Exercise instructions: Nothing but the lines from the one containing "What would a" through the one containing "A transcript of what", both included, should be given again, each exactly as written below.

Records for the task:

----------

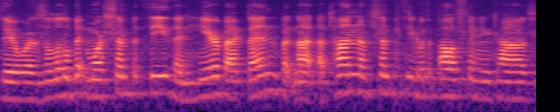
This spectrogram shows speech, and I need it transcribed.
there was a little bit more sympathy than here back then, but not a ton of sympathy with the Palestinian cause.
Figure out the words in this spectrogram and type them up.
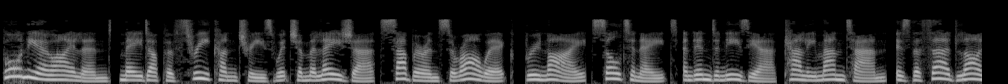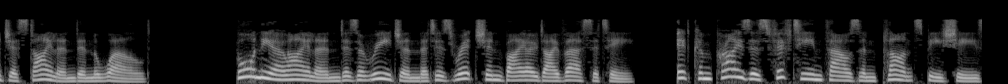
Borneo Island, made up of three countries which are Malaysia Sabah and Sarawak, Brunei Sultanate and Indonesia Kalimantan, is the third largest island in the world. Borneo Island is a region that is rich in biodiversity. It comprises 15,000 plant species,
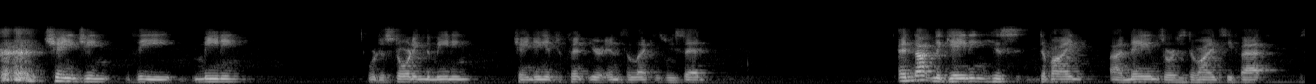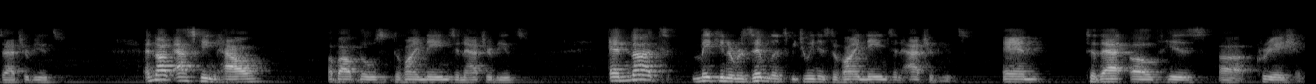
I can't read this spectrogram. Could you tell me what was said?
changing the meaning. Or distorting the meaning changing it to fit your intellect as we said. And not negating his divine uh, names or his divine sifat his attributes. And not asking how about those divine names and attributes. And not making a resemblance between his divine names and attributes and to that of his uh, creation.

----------

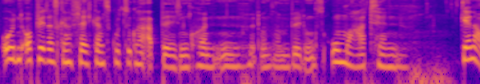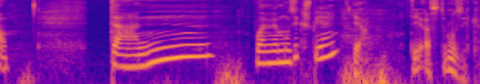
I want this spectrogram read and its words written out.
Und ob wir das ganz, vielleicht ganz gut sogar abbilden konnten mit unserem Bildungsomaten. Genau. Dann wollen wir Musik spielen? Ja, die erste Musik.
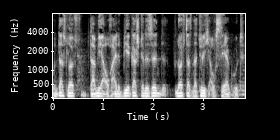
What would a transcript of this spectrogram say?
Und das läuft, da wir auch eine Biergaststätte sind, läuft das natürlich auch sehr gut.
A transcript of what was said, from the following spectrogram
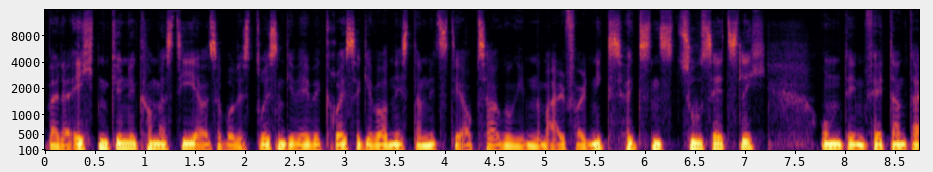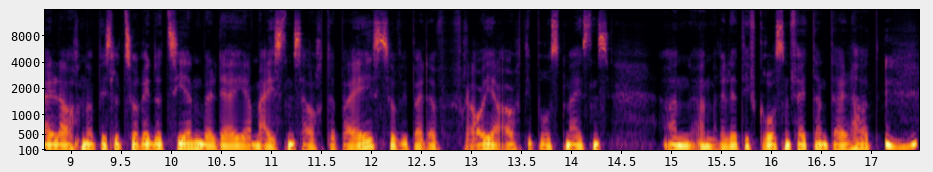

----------

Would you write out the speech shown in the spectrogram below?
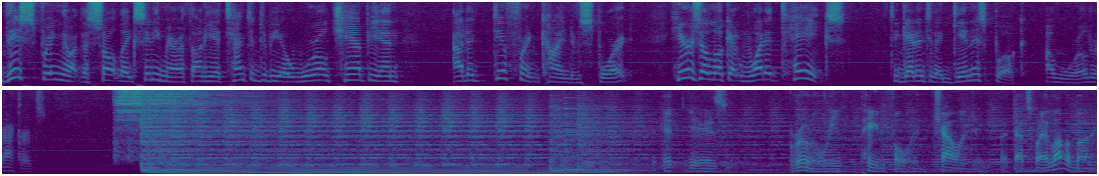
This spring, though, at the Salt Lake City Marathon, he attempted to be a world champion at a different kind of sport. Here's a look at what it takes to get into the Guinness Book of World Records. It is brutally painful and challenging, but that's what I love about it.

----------

Solution to this task:
What would a transcript of this spectrogram say?
Und das läuft, da wir auch eine Biergaststätte sind, läuft das natürlich auch sehr gut.
A transcript of what was said, from the following spectrogram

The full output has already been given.